**What the task asks:** Your answer must consist of every line from the data below that includes the word "speech".
┌─ Dataset records
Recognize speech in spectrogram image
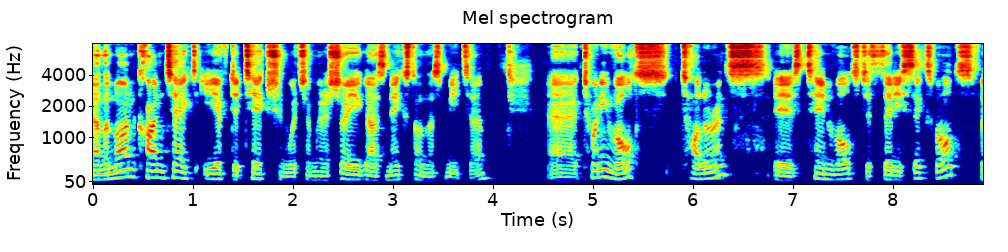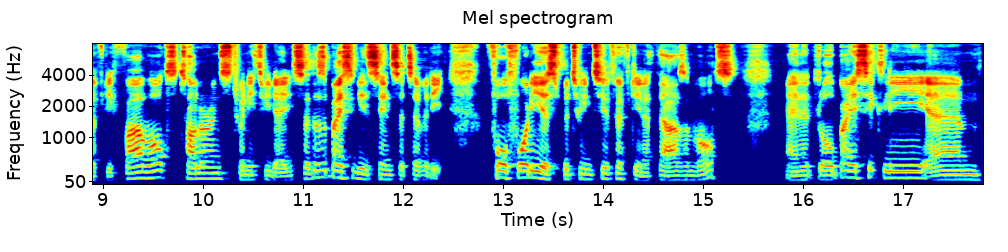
Now the non-contact EF detection, which I'm going to show you guys next on this meter, uh, 20 volts tolerance is 10 volts to 36 volts, 55 volts tolerance 23 to 80. So this is basically the sensitivity. 440 is between 250 and 1000 volts, and it will basically um,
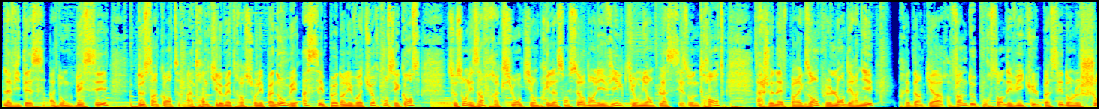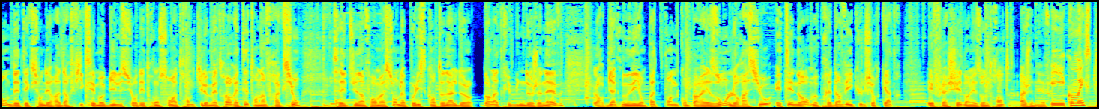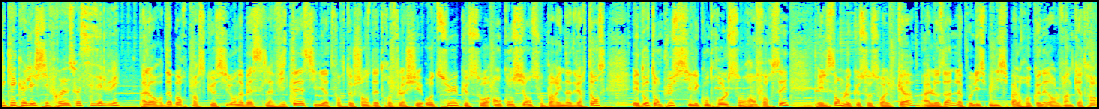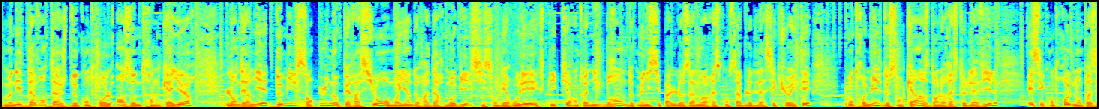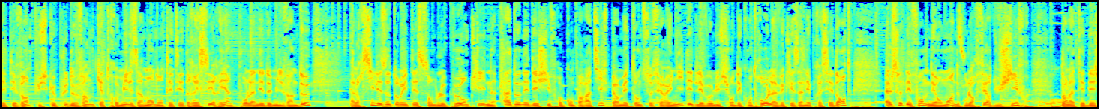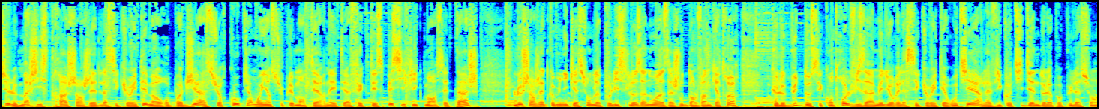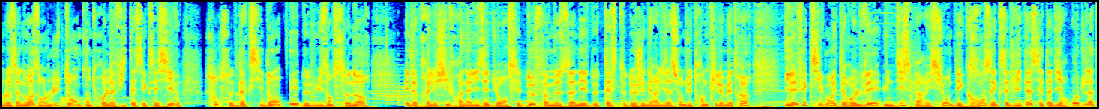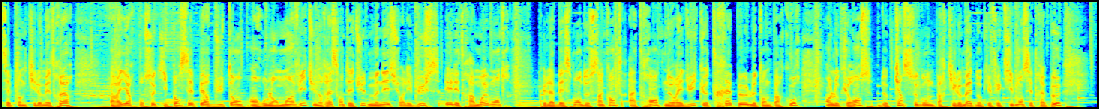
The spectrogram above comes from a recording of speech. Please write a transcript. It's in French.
La vitesse a donc baissé de 50 à 30 km heure sur les panneaux, mais assez peu dans les voitures. Conséquence, ce sont les infractions qui ont pris l'ascenseur dans les villes qui ont mis en place ces zones 30. À Genève, par exemple, l'an dernier, près d'un quart, 22% des véhicules passés dans le champ de détection des radars fixes et mobiles sur des tronçons à 30 km heure étaient en infraction. C'est une information de la police cantonale de, dans la tribune de Genève. Alors bien que nous n'ayons pas de point de comparaison, le ratio est énorme. Près d'un véhicule sur quatre est flashé dans les zones 30 à Genève. Et comment expliquer que les chiffres soient si élevés? Alors d'abord parce que si l'on abaisse la vitesse, il y a de fortes chances d'être flashé au-dessus, que ce soit en conscience ou par inadvertance, et d'autant plus si les contrôles sont renforcés. Et il semble que ce soit le cas à Lausanne. La police municipale reconnaît dans le 24 heures mener davantage de contrôles en zone 30 qu'ailleurs. L'an dernier, 2101 opérations au moyen de radars mobiles s'y sont déroulées, explique Pierre-Antoine Hildebrand, municipal lausannois responsable de la sécurité, contre 1215 dans le reste de la ville. Et ces contrôles n'ont pas été vains puisque plus de 24 000 amendes ont été dressées rien que pour l'année 2022. Alors si les autorités semblent peu enclines à donner des chiffres comparatifs permettant de se faire une idée de l'évolution des contrôles avec les années précédentes, elles se défendent néanmoins de vouloir faire du chiffre. Dans la TDG, le magistrat chargé de la sécurité, Mauro Poggia, assure qu'aucun moyen supplémentaire n'a été affecté spécifiquement à cette tâche. Le chargé de communication de la police lausannoise ajoute dans le 24 heures que le but de ces contrôles vise à améliorer la sécurité routière, la vie quotidienne de la population lausannoise en luttant contre la vitesse excessive, source d'accidents et de nuisances sonores. Et d'après les chiffres analysés durant ces deux fameuses années de tests de généralisation du 30 km heure, il a effectivement été relevé une disparition des grands excès de vitesse, c'est-à-dire au-delà de 70 km heure. Par ailleurs, pour ceux qui pensaient perdre du temps en roulant moins vite, une récente étude menée sur les bus et les tramways montre que l'abaissement de 50 à 30 ne réduit que très peu le temps de parcours, en l'occurrence de 15 secondes par kilomètre. Donc effectivement, c'est très peu.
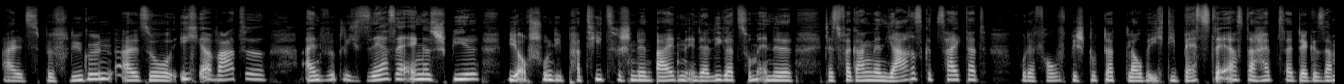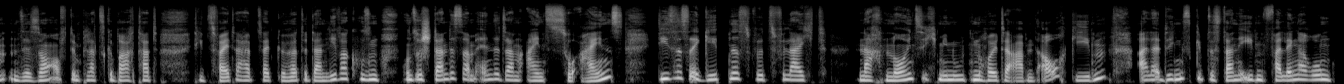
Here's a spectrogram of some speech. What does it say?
als beflügeln. Also ich erwarte ein wirklich sehr, sehr enges Spiel, wie auch schon die Partie zwischen den beiden in der Liga zum Ende des vergangenen Jahres gezeigt hat, wo der VfB Stuttgart, glaube ich, die beste erste Halbzeit der gesamten Saison auf den Platz gebracht hat. Die zweite Halbzeit gehörte dann Leverkusen und so stand es am Ende dann eins zu eins. Dieses Ergebnis wird es vielleicht nach 90 Minuten heute Abend auch geben. Allerdings gibt es dann eben Verlängerung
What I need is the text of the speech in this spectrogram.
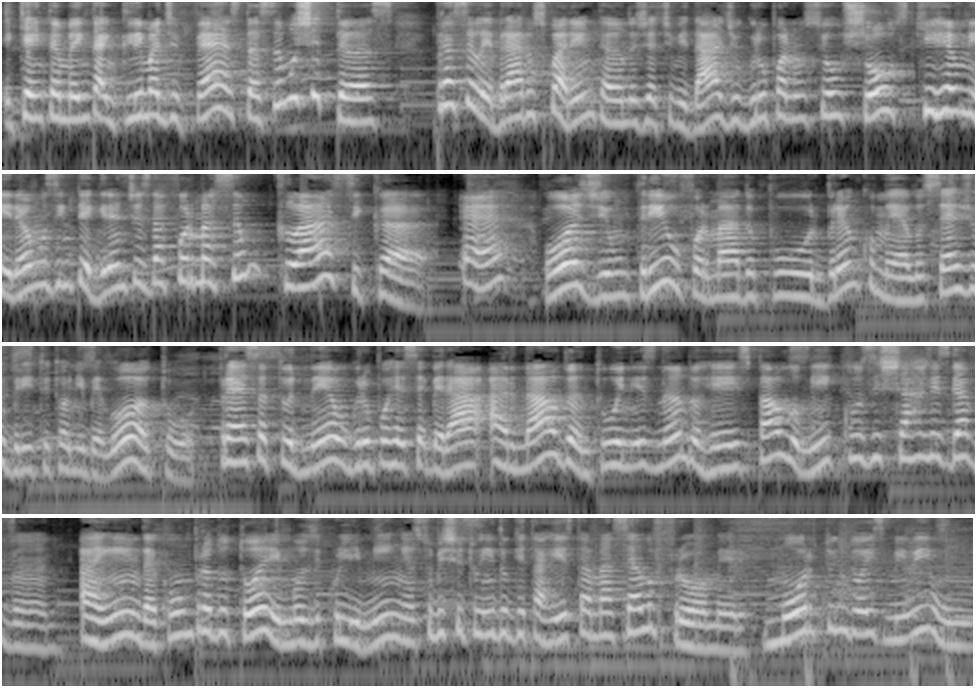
E quem também está em clima de festa são os Titãs. Para celebrar os 40 anos de atividade, o grupo anunciou shows que reunirão os integrantes da formação clássica. É, Hoje, um trio formado por Branco Melo, Sérgio Brito e Tony Belotto. Para essa turnê, o grupo receberá Arnaldo Antunes, Nando Reis, Paulo Micos e Charles Gavan. Ainda com um produtor e músico Liminha substituindo o guitarrista Marcelo Fromer, morto em 2001.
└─
**Solution for this task:**
Recognize speech in spectrogram image
The spectrogram above comes from a recording of speech. Please write a transcript. It's in French.
Here's a spectrogram of some speech. What does it say?
What I need is the text of the speech in this spectrogram.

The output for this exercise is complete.